US20040112063 *Sep 15, 2003Jun 17, 2004Lott Henry A.Power systems
US20040128975 *Nov 17, 2003Jul 8, 2004Fermin ViteriLow pollution power generation system with ion transfer membrane air separation
US20040138472 *Sep 15, 2003Jul 15, 2004Marioara MendeloviciNovel sulfonation method for zonisamide intermediate in zonisamide synthesis and their novel crystal forms
US20040221581 *Mar 10, 2004Nov 11, 2004Fermin ViteriReheat heat exchanger power generation systems
US20050034446 *Aug 10, 2004Feb 17, 2005Fielder William SheridanDual capture jet turbine and steam generator
US20050072381 *May 4, 2004Apr 7, 2005Requadt Michael WalterSteam generator (Mk-IX) utilizing a hydrogen/oxygen gas-no air combustion process

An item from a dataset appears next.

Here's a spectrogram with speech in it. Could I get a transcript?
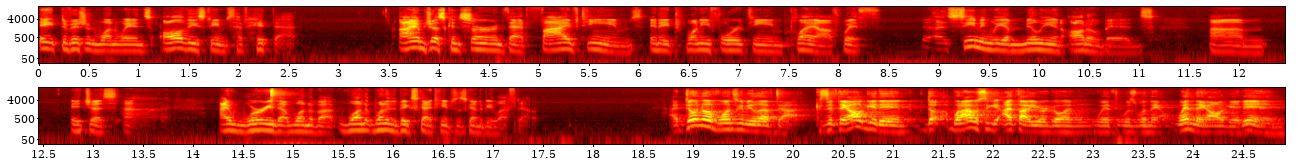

US20050126156 *Jan 31, 2005Jun 16, 2005Anderson Roger E.Coal and syngas fueled power generation systems featuring zero atmospheric emissions
US20050241311 *Apr 18, 2005Nov 3, 2005Pronske Keith LZero emissions closed rankine cycle power system
US20060021322 *May 15, 2003Feb 2, 2006Georg HaberbergerSteam power plant
US20100024378 *Jul 30, 2008Feb 4, 2010John Frederick AckermannSystem and method of operating a gas turbine engine with an alternative working fluid
US20100024381 *Jul 30, 2008Feb 4, 2010John Frederick AckermannSystem and method of operating a power generation system with an alternative working fluid
US20100024433 *Jul 30, 2008Feb 4, 2010John Frederick AckermannSystem and method of operating a gas turbine engine with an alternative working fluid
US20100314878 *Dec 16, 2010Dewitt Monte DouglasDirect Generation of Steam Motive Flow by Water-Cooled Hydrogen/Oxygen Combustion
DE4480944C2 *May 31, 1994Jul 23, 1998Mitsubishi Heavy Ind LtdHydrogen and oxygen combustion turbine plant
EP0079736A1 *Nov 5, 1982May 25, 1983Kenji WatanabeInternal combustion engine for hydrogen gas
WO1996007019A2 *Aug 14, 1995Mar 7, 1996Westinghouse Electric CorpA method of burning hydrogen in a gas turbine power plant
WO1997031184A1 *Feb 25, 1997Aug 28, 1997Westinghouse Electric CorpHydrogen fueled power plant with recuperation
WO1998012421A1 *Jul 29, 1997Mar 26, 1998Westinghouse Electric CorpClosed loop steam cooled steam turbine
WO1998017897A1 *Aug 13, 1997Apr 30, 1998Westinghouse Electric CorpHydrogen fueled power plant
WO1999030018A2 *Dec 9, 1998Jun 17, 1999Rerum CognitioMultistep steam power operating method for generating electric power in a cycle and device for the implementation thereof
WO2008014568A1 *Aug 3, 2007Feb 7, 2008Alan Robert BurnsSteam turbine
Classifications
U.S. Classification60/39.17, 60/39.465
International ClassificationF02C7/141, F02C6/00, F02C3/22, F01K25/00
Cooperative ClassificationF02C3/22, F02C6/003, F02C7/141, F01K25/005
European ClassificationF02C7/141, F01K25/00B, F02C6/00B, F02C3/22